The festival focuses on the rare delicacies of forgotten recipes, which have been somehow preserved and nurtured over the years and passed on to generations.
It’s always an emotional affair to go back to the roots and culinary roots surely bring back some amazing and nostalgic memories. Keeping the same in mind Vickrham Vicky and Maneesh Srivastava, who are the brains behind Desi Connoisseurs is organising Dawat-e-dastan at Four Points By Sheraton New Delhi, a journey to relish the delicacies of the bygone era. The festival focuses on the rare delicacies of forgotten recipes, which have been somehow preserved and nurtured over the years and passed on to generations.

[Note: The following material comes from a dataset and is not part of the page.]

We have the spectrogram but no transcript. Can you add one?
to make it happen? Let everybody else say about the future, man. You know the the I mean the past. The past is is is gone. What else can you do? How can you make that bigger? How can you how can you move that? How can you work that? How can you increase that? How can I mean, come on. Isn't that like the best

This festival is nothing less than a emotional journey for curators of the festival. They along with our Executive Chef Naresh Kharbhanda have worked hard to relive those gone by years and have tried to bring the same essence for you. In the words of Vickrham Vicky who is absolutely nostalgic about his childhood food experiences during his growing up years says “Partition of India is one of the most revolutionary and turmoil ridden events in the history of our nation. This huge migration of people on the face changed everything. Food too, like other things, evolved, developed and gave itself a new identity. The Partition of India led to the development of a new food culture in many parts of the country, which displays a blend of pre and post Partition traditions. But we forgot the originality of the home style food which was influenced from so many regions including Turkish, Afghanistan and other Arabic countries.

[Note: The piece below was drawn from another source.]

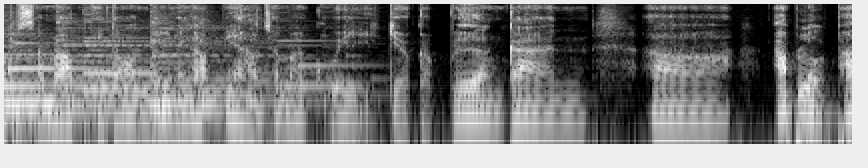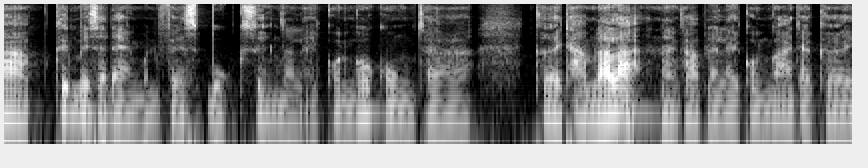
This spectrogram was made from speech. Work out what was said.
ครับสำหรับในตอนนี้นะครับพี่หาวจะมาคุยเกี่ยวกับเรื่องการอัปโหลดภาพขึ้นไปแสดงบน Facebook ซึ่งหลาย ๆ คนก็คงจะเคยทำแล้วล่ะนะครับ หลาย ๆ คนก็อาจจะเคย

As a child, I experienced so much whilst staying with my Nana and Nani Ji who hailed from Peshawar and Rawalpindi regions of West Punjab. Nana Ji ‘s father was a Police Superintendent in the British government and that influence created so many food memories which normally couldn’t have happened. I had grown up seeing big dawats /feasts at our house, these experiences had a big impact on my life and I used to ask a lot of questions on food and related things to my Nana ji who was a big foodie and a good cook”.
The festival sees dishes like Maa ki Dal , Baingan Bhartha, Chole Murgh, Peshawari Chapli Kebab , Aam Papad Paneer Tikkas , Aloo Wadiyan , Bhuni Maash Ki Dal, Besan ke Amalkare and so much more including the Tandoori culture which almost invaded the North part of India with its irresistible tikkas and tandoori breads. The festival sees a cyclic menu each day as it will showcase certain new dishes and run a few dishes most of the days.
This festival is on till 13th March and only for dinner.
Vickrham Vicky had shared a recipe from this grandfather’s kitchen.
Peshawari Chapli Kebab
• Lamb/Mutton Mince 500 gm
• Onions chopped ½ cup
• Dried Pomegranate seeds (crushed, 1 tsp Besan/Gram flour or Yellow Corn flour (makki atta) 2 tbsp
• Green chilies (chopped) 3-4
• Salt to taste
• Garam Masala 1 tsp
• Red chili flakes 2 tsp
• Whole Coriander seeds (slightly crushed)
• 1 tbsp Green Coriander leaves
• 1-2 Eggs
• 1 Tomato (chopped)
• 150 ml Oil for frying
• 1 tomato sliced
• In a bowl, add lamb mince, crushed pomegranate seeds, Garam masala powder, flour, green chilies, salt, red chili flakes, coriander seeds, coriander leaves, onion and egg.
• Mix well for 4-5 min. Now add chopped tomato and mix lightly.
• Refrigerate mixture for 30 minutes. Make patties with hands roughly and place a tomato slice on top. Then heat oil and fry each side for 4-5 min on low flame until it done. Keep basting with oil while frying till both sides get a slightly darker tone than golden brown.
• Serve hot